Driving people to the various places really is quite interesting although it takes a few months to grasp…having a Satnav helps a lot though. On most occasions the person you are driving will only keep you at the most for an hour or less, but sometimes their appointment lasts longer than they thought, but I usually take a few puzzles with me and relax whilst I wait.

The past few years volunteering have been full of incident and interest. Meeting people and helping get them to their appointments is an extension of my humanitarian interests that I had whilst working with the UN not so long ago. I have met lots of other voluteers during this time and most of these people are caring considerate people who really want to help. Interfacing with the public has taken me away from my usual technical and analytical work…but gives me a focus that people and their needs are a challenge sometimes, but need to be adressed…and lots of people have needs especially now with the economic crisis as it is.

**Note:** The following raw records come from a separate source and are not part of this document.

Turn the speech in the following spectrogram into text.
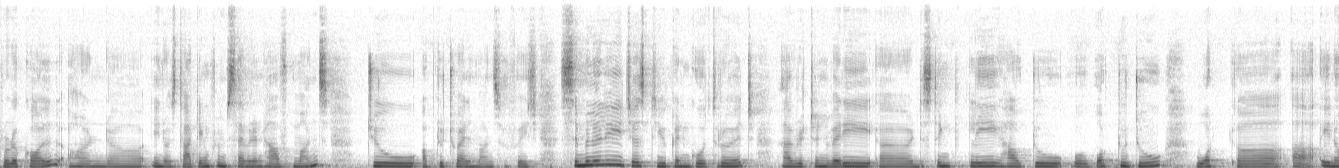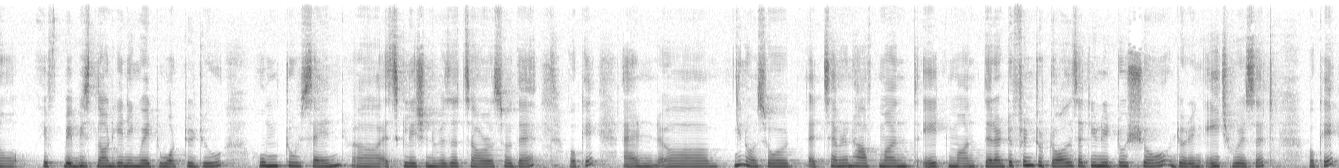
protocol on you know starting from seven and a half months to up to 12 months of age. Similarly, just you can go through it. I've written very uh, distinctly how to, uh, what to do, what, uh, uh, you know, if baby's not gaining weight, what to do, whom to send uh, escalation visits are also there okay and uh, you know so at seven and a half month eight month there are different tutorials that you need to show during each visit okay?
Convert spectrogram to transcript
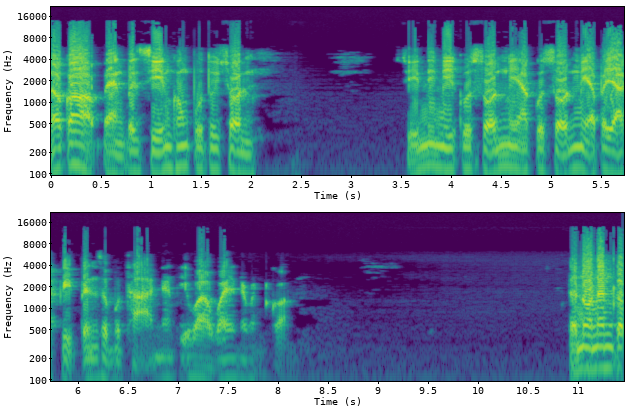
แล้วก็แบ่งเป็นศีลของปุถุชน ศีลที่มีกุศล มีอกุศล มีอปยากฤิเป็นสมุทฐานอย่างที่ว่าไว้ในวันก่อนแล้วนนั้นก็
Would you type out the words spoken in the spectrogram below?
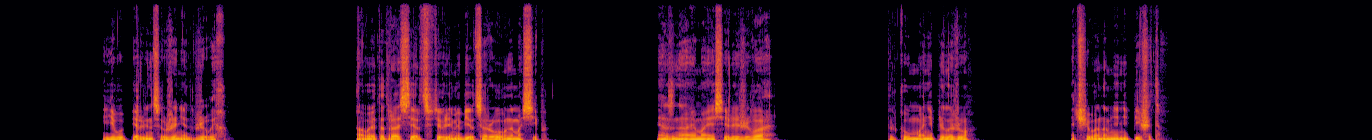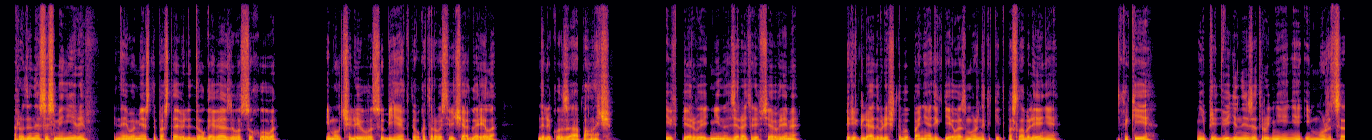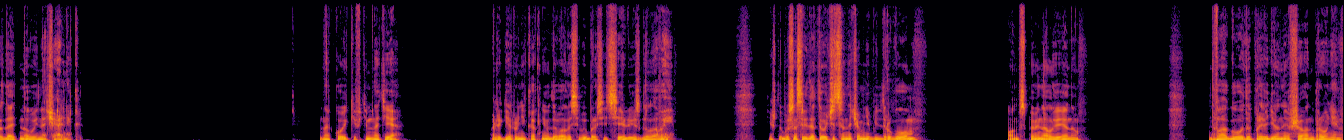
и его первенца уже нет в живых. А в этот раз сердце все время бьется ровно, Масип. Я знаю, моя Селия жива. Только ума не приложу. Отчего она мне не пишет? Роденеса сменили, и на его место поставили долговязого, сухого и молчаливого субъекта, у которого свеча горела далеко за полночь и в первые дни надзиратели все время переглядывались, чтобы понять, где возможны какие-то послабления и какие непредвиденные затруднения им может создать новый начальник. На койке в темноте Олигеру никак не удавалось выбросить селю из головы. И чтобы сосредоточиться на чем-нибудь другом, он вспоминал Вену, Два года, проведенные в Шаунбруне,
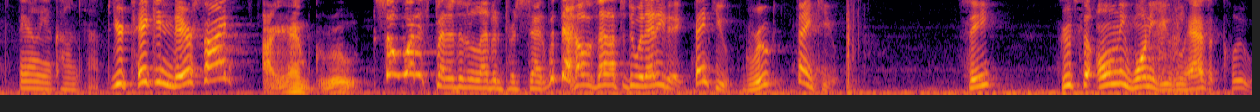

It’s a challenge to make a difference in your life…but it is an even bigger one to make a difference to the public’s experience in life. I saw  the volunteers at the Olympics, and how happy they were to please the public. It cost them lots of effort but they made a great show, and they enjoyed it…I think the same happens with my volunteering at the NHCVS.

I feel quite fulfilled at least doing something that helps the public…it gives me peace of mind that I am doing something worthwhile, so I have decided to continue  to drive after I go on pension, and play golf on my days off!

A post by Hugh, Volunteer Driver for the NHCVS Community Transport Scheme